There were plenty of press members at the event so the challenge wouldn’t be straight up Press vs. Dream Team. It was Press vs. Press with Dream Teamers sprinkled in to even up the sides. I made sure to be on Dalton’s team.
We gathered at the starting mat and went over strategies.
Finally, “Survivor” host and Emmy-hoarder Jeff Probst said the magic words and we were off.
Getting up the first A-frame was a piece of cake, getting down wasn’t quite as smooth. You see, Dalton Ross was one of the people selected to carry a rope. As I scurried over the top, I didn’t notice that he had some slack dangling over the other side. On the way down my foot got caught and I was sent tumbling down buff over teakettles.
In fact, when it was over the medics told me they were about to stop the challenge to check on me. But I just popped back up as if nothing had happened so they assumed I was fine.
And they were right, I was fine. However, it did make me wonder why Dalton was trying to kill me.
The race up the second A-frame wasn’t quite as successful. I tried and lost my footing on the first attempt, and was about to fail my second attempt when none other than “Survivor” Hall of Famer and my occasional Press challenge enemy Parvati Shallow reached out for me. I grabbed her hand “Cliffhanger”-style and was able to get over.

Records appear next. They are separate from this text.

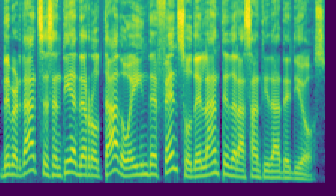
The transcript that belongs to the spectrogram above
De verdad se sentía derrotado e indefenso delante de la santidad de Dios.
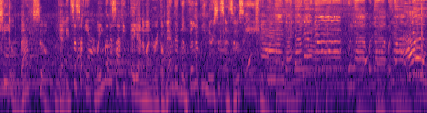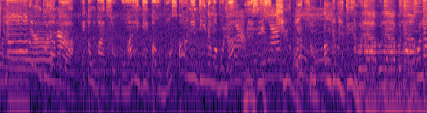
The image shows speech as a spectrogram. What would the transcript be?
Shield Bath Soap. Galit sa sakit, may malasakit kaya naman recommended ng Philippine Nurses Association. Bula la la la la, bula bula bula bula bula. Anong bula bula? Itong bath soap ko nga hindi pa ubos, parang hindi na mabula. Mrs. Shield Bath Soap ang gamitin. Bula bula bula bula.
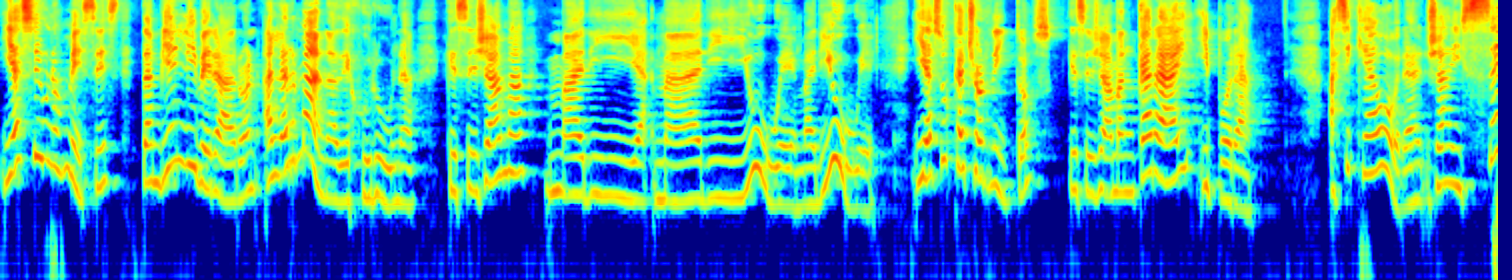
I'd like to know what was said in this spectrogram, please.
Y hace unos meses también liberaron a la hermana de Juruna, que se llama María, Mariue, Mariue, y a sus cachorritos, que se llaman Caray y Porá. Así que ahora ya hay seis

The third A-frame (the much higher one) required us to climb one of the CBS cameramen like a ladder. Hey, whatever it takes.
By the time we were down, the other tribe was at work pulling their crate along the course. Uh oh.
Our crate team went to work, but wasn’t having much luck. At one point, Parvati even had to run up to the crate to fix the rope as it had gotten stuck.
The other team had a significant lead by the time Parade.com writer Josh Wigler and I had a chance to tackle the puzzle.
The puzzle was the same style as the one that gave Tina Wesson fits in “Blood vs. Water” where you have to place double sided poles in the proper order to create a picture. One of the rules states that you can’t create the image on the ground and then move it into the frame. So, it involves a lot of trial and error to get everything placed correctly.
Fortunately, Mr. Wigler and I were in the zone. We had puzzle pieces bouncing in and out of the frame at a furious pace. And, once we figured out how to do it two at a time, we were really in business.
It didn’t hurt that the commentary we were hearing from Probst was not very positive when it came to our opponents’ puzzle.
Slowly but surely we were able to complete the puzzle and bask in the sweet sounds of Probst declaring us the victors. It was hugs and high-fives all around. I don’t know if seven wins in a row is a record, but it felt pretty good.
Quick Aside: Do you remember what my real goal was for this challenge? Because apparently I didn’t.
When the merriment was over, Probst approached Dalton and asked if he’d retrieved the idol. Dalton reached into his pocket and proved that he had.
Nobody saw him do it. Every person on our team knew he had the clue and not one of the eight people saw him grab it. It was like the second after Probst said, “Survivors, ready? Go!” the thought of the idol popped right out of my head.
It’s going to be an interesting season.
Any Questions? Drop me a line on Twitter: @gordonholmes
“Survivor: Second Chance” will kick off with a special 90-minute premiere on Wednesday, September 23rd at 8 p.m. ET.